AIM OF THE EXERCISE:
This task calls for copying every line in the data below that contains the word "codec".

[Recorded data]
_ _ _
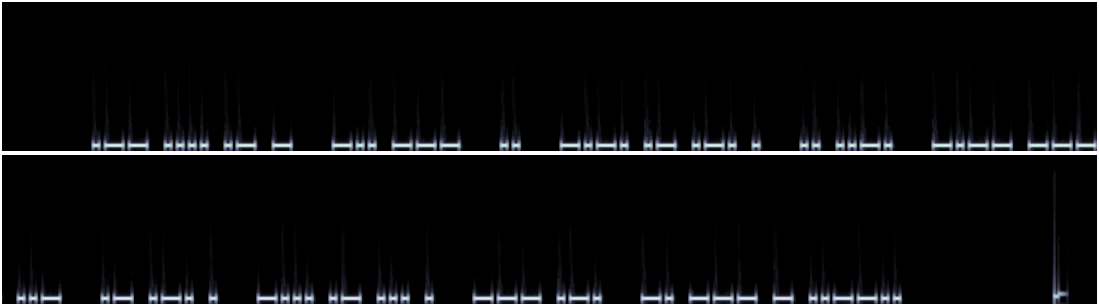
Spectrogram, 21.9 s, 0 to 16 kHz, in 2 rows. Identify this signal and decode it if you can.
Morse code, heard as a keyed tone, about 20 wpm, 700 Hz. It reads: WHAT DO I CARE IF YOU ARE BASE OR NOT?
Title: Sentences from Top 1000 Words - Review Part 1 - 20wpm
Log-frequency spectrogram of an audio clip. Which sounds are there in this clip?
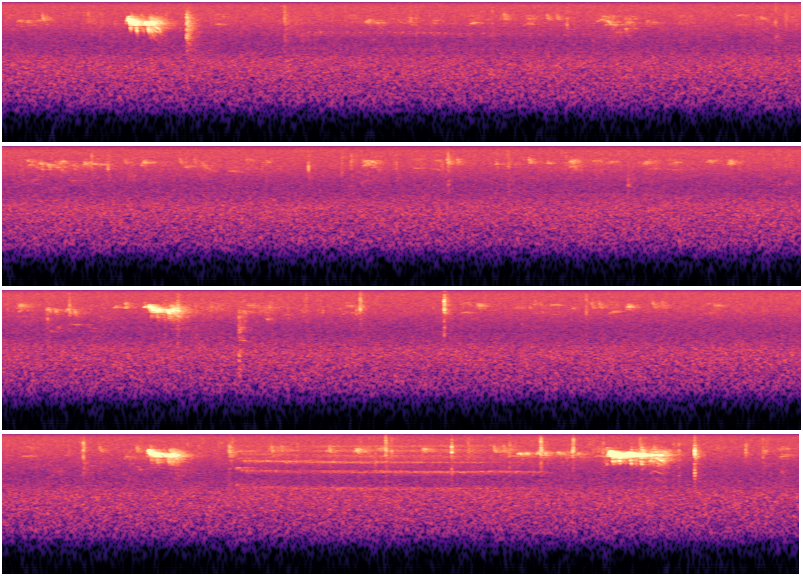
Chestnut-backed Chickadee call, Douglas squirrel rattle, unidentified sound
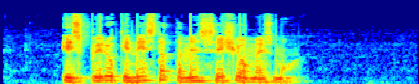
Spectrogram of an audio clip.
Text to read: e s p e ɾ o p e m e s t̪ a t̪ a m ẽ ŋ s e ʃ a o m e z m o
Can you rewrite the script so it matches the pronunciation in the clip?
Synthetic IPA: e s p e ɾ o k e n e s t̪ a t̪ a m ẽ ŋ s e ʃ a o m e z m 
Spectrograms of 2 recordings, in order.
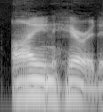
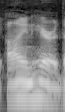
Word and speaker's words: Ein Harod: Now, in the Valley of Jezreel, there's this spring that rises up called Ein Herod. It has nothing to do with King Herod. It's spelled differently. E-I-N-H-A-R-O-D, Ein Herod.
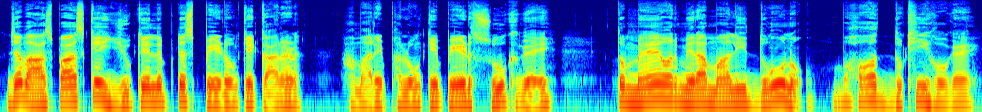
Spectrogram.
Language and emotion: Hindi, sad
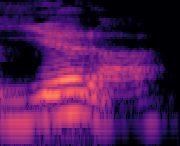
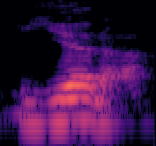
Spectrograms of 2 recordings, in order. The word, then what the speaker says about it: Jera: These two, a gear, the word Yera, the way it's spelled Jera, Yera, is also pronounced gear, Gear.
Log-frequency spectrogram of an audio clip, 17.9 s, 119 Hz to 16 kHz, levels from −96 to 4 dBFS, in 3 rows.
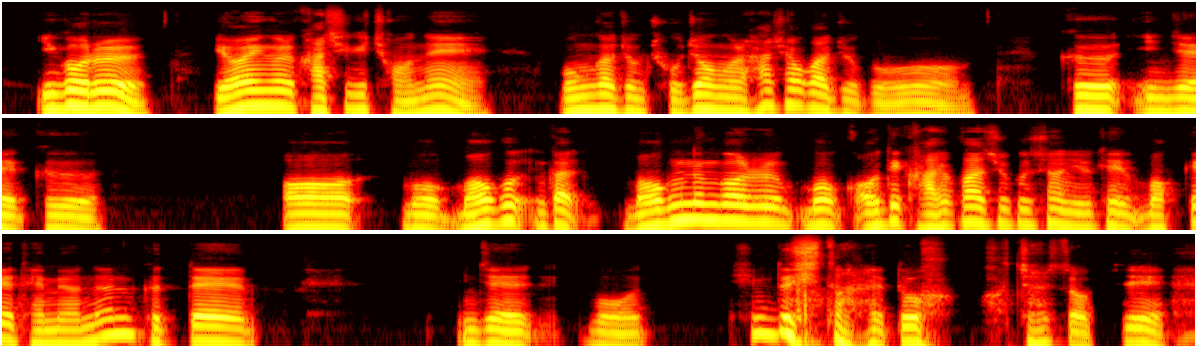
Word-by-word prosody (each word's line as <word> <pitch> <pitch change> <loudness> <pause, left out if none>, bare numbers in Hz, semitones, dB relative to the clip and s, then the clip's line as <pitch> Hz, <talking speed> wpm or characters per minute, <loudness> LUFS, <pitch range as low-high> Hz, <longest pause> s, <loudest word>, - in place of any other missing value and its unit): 이거를 155 - +5 0.3
여행을 165 +5 +4
가시기 140 +2 -3
전에 105 -4 -2 0.3
뭔가 135 +4 +2
좀 130 -1 -3
조정을 130 +2 +1
하셔 170 +5 -2
가지고 100 - -3 0.4
그 135 -1 +3
인제 125 -2 0
그 115 -4 -1 0.9
어 125 -1 +4 0.2
뭐 120 -2 -1
먹으 150 +8 +3
그러니까 135 - 0 0.2
먹는 170 - +3
거를 170 -3 +4
뭐 150 0 +1
어디 135 +6 0
가 120 -2 -1
가지고서 150 -1 -1
이렇게 130 0 -2
먹게 115 +8 -3
되면은 135 +11 -2
그때 135 -2 +2 1.0
인제 120 -4 0 0.3
뭐 105 -2 -3 0.4
힘드시더라도 145 - +1 0.3
어쩔 125 +1 -7
수 125 -3 -3
없이 120 +3 -3
130 Hz, 235 characters per minute, -22 LUFS, 115-150 Hz, 1.0 s, 이거를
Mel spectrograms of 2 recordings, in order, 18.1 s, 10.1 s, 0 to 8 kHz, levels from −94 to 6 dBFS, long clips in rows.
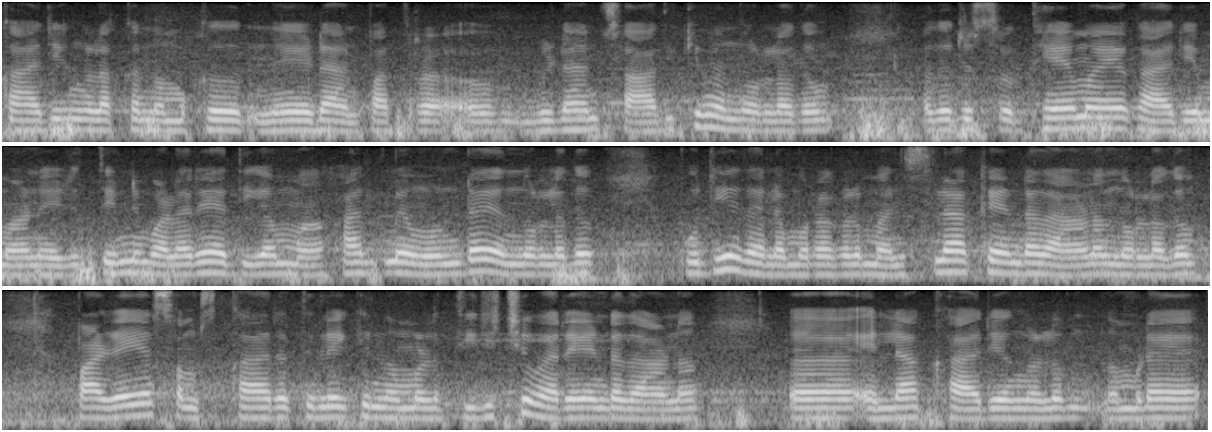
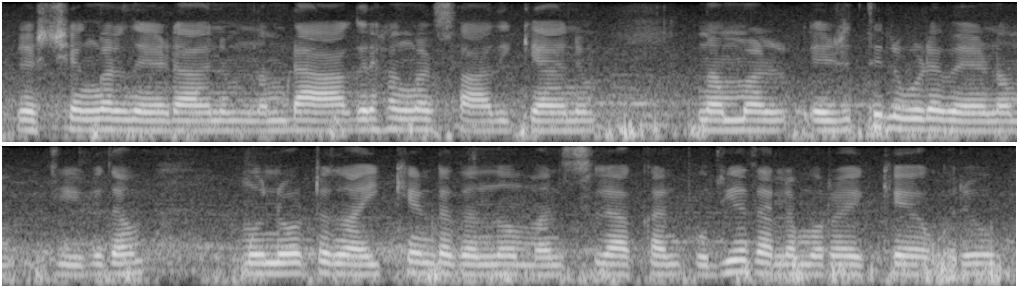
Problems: constant background noise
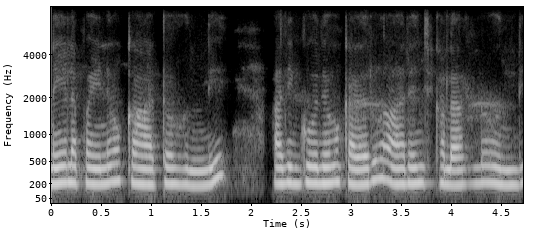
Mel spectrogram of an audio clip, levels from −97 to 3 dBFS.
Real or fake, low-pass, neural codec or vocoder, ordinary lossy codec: real; 7.2 kHz; none; Opus, 16 kbps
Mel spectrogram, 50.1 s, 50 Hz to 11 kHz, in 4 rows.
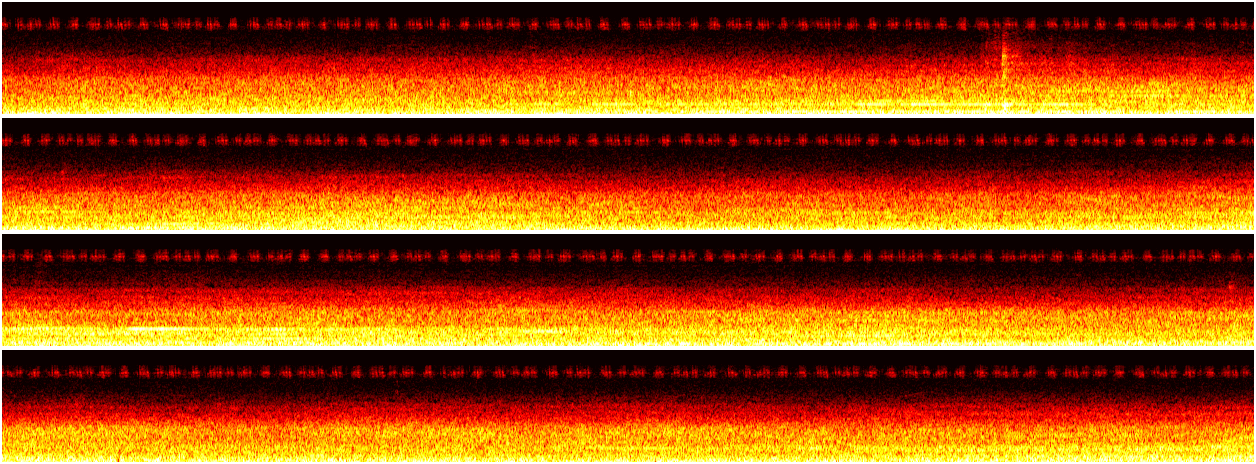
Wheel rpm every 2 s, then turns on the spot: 0, 0, 0, 0, 0, 0, 0, 0, 0, 0, 0, 0, 0, 0, 0, 0, 0, 0, 0, 0, 0, 0, 0, 0, 0.
none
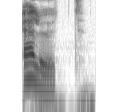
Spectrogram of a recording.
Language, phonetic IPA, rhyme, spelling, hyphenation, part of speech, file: Hungarian, [ˈɛløːtː], -øːtː, előtt, előtt, postposition, Hu-előtt.ogg
- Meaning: 1. in front of, ahead of, before (in space) 2. before, prior to (in time)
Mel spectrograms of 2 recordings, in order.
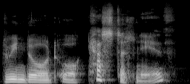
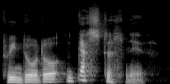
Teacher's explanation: So if I wanted to say in Welsh that I come from Castell Nedd, a soft mutation would come into play. So the K in Castell Nedd would mutate softly to G. So rather than dwi'n dod o Castell Nedd, we'd say dwi'n dod o Gastell Nedd.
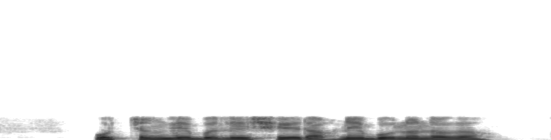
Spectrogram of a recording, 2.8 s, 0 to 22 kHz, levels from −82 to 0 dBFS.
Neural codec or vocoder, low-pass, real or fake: none; 3.6 kHz; real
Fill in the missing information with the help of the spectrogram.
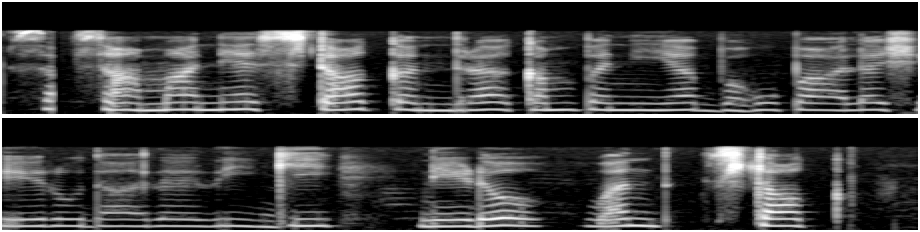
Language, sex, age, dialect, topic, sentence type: Kannada, female, 18-24, Dharwad Kannada, banking, statement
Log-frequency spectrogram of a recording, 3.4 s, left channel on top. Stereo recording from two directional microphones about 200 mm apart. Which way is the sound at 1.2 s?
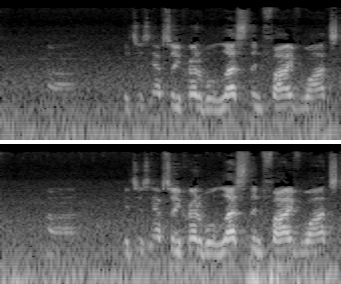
20° right (ahead or behind).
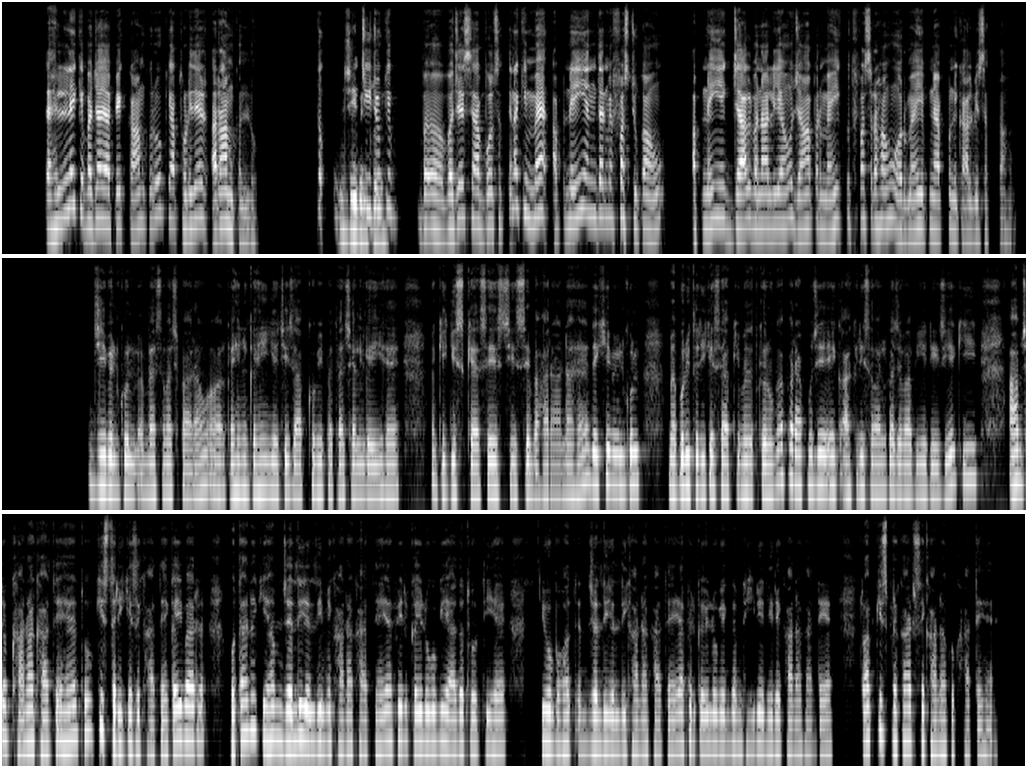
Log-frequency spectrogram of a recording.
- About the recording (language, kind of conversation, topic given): Hindi, advice, मैं अपनी भूख और तृप्ति के संकेत कैसे पहचानूं और समझूं?
- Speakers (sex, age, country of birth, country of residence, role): male, 20-24, India, India, advisor; male, 20-24, India, India, user
- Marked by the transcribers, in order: none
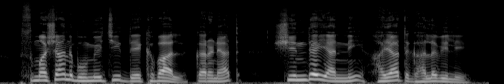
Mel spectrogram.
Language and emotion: Marathi, neutral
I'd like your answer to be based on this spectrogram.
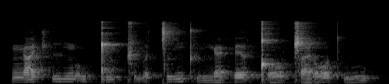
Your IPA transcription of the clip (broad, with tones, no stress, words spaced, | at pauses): ŋa˧˥t͡ʃʼɨː˥ŋɔ̰˥w ǃu˧ ǁṵ˩˧ɐ̯ǀɯ˧˥ŋtʼɯ˩ ŋæ˩˧hɛ˧˥ɐ̯ǃʼɔː˩˧ǁa˩ ɾɔː˧˥tʼu˩˧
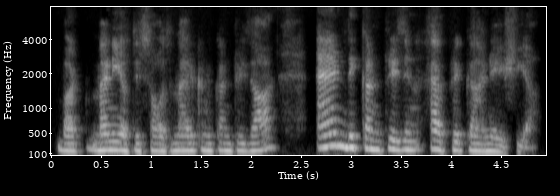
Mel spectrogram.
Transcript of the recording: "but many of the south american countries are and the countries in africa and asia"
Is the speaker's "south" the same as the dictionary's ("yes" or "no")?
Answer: no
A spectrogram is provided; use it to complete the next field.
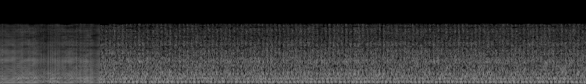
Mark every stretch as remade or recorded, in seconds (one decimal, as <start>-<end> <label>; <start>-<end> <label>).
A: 0.0-1.0 remade; 1.0-5.9 recorded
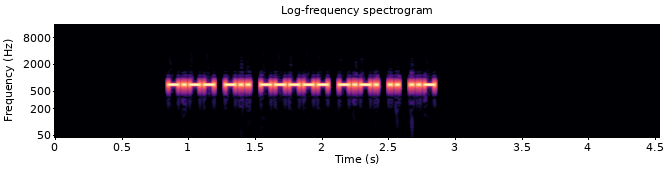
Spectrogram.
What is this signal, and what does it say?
Morse code, heard as a keyed tone, about 44 wpm, 690 Hz. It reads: YD0CIU
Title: DXCC-100 Call Signs - 6 Characters - 45wpm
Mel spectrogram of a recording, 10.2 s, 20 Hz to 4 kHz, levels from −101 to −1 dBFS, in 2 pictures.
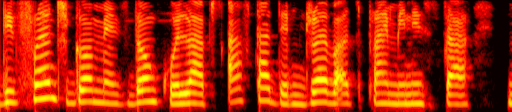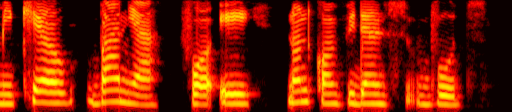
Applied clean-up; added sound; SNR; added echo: none; none; none; none.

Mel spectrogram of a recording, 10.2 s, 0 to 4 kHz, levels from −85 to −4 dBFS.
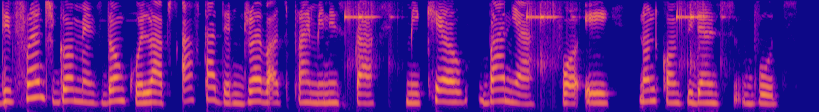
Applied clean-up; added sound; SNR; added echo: none; Coin (dropping) / Glass; 3 dB; none.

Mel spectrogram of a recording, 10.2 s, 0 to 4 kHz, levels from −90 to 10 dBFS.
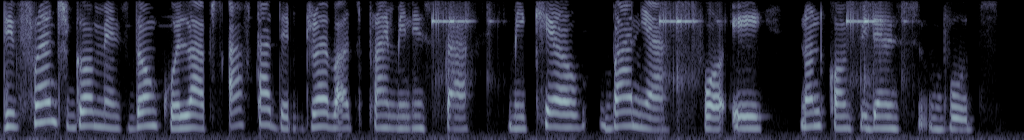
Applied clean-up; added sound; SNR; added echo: neural diffusion model UNIVERSE++.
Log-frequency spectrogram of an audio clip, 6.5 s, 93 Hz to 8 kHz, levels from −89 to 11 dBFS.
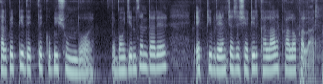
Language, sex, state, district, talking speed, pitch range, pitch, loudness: Bengali, female, Assam, Hailakandi, 140 wpm, 195-220 Hz, 205 Hz, -16 LUFS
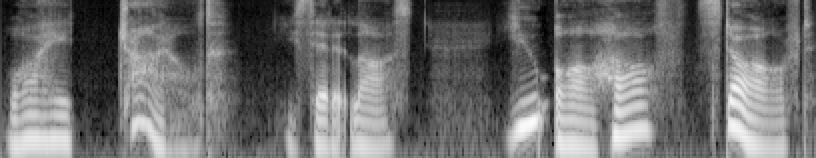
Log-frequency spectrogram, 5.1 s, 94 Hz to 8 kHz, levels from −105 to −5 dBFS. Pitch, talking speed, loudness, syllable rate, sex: 160 Hz, 120 wpm, -21 LUFS, 3.1 syllables/s, female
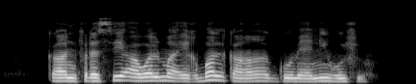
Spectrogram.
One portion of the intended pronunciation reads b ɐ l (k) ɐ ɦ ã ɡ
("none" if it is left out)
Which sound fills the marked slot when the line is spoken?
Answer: k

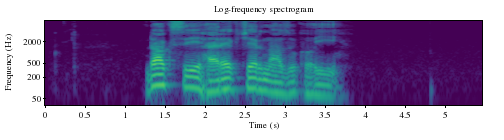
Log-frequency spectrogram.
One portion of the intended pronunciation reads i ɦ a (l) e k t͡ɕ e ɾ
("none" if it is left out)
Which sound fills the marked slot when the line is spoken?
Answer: ɾ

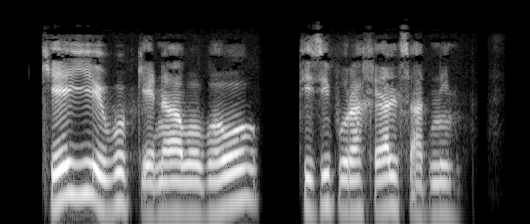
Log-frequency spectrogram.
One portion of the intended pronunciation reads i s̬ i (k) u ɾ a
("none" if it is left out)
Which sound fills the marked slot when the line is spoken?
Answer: p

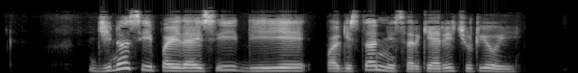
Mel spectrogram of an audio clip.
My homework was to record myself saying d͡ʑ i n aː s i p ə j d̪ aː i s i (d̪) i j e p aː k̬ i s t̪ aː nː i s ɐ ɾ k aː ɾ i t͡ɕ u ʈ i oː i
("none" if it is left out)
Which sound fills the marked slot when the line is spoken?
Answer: d̪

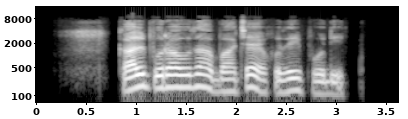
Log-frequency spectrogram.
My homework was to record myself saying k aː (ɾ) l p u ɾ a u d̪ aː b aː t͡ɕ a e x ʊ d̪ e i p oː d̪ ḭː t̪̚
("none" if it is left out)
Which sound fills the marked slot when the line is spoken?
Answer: none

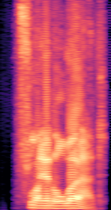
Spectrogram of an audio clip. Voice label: "flannelette", American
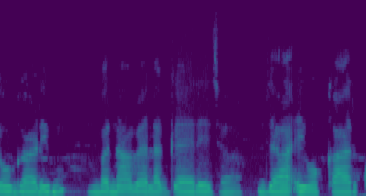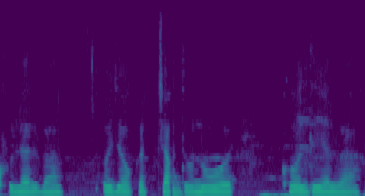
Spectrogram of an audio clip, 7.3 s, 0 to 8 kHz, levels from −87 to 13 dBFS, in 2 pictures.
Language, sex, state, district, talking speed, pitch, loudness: Bhojpuri, female, Uttar Pradesh, Gorakhpur, 145 wpm, 210 Hz, -33 LUFS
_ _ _
TASK RESULT:
Real or fake, low-pass, neural codec or vocoder, ordinary lossy codec: real; 7.2 kHz; none; Opus, 16 kbps
Neural codec or vocoder, low-pass, real or fake: none; 3.6 kHz; real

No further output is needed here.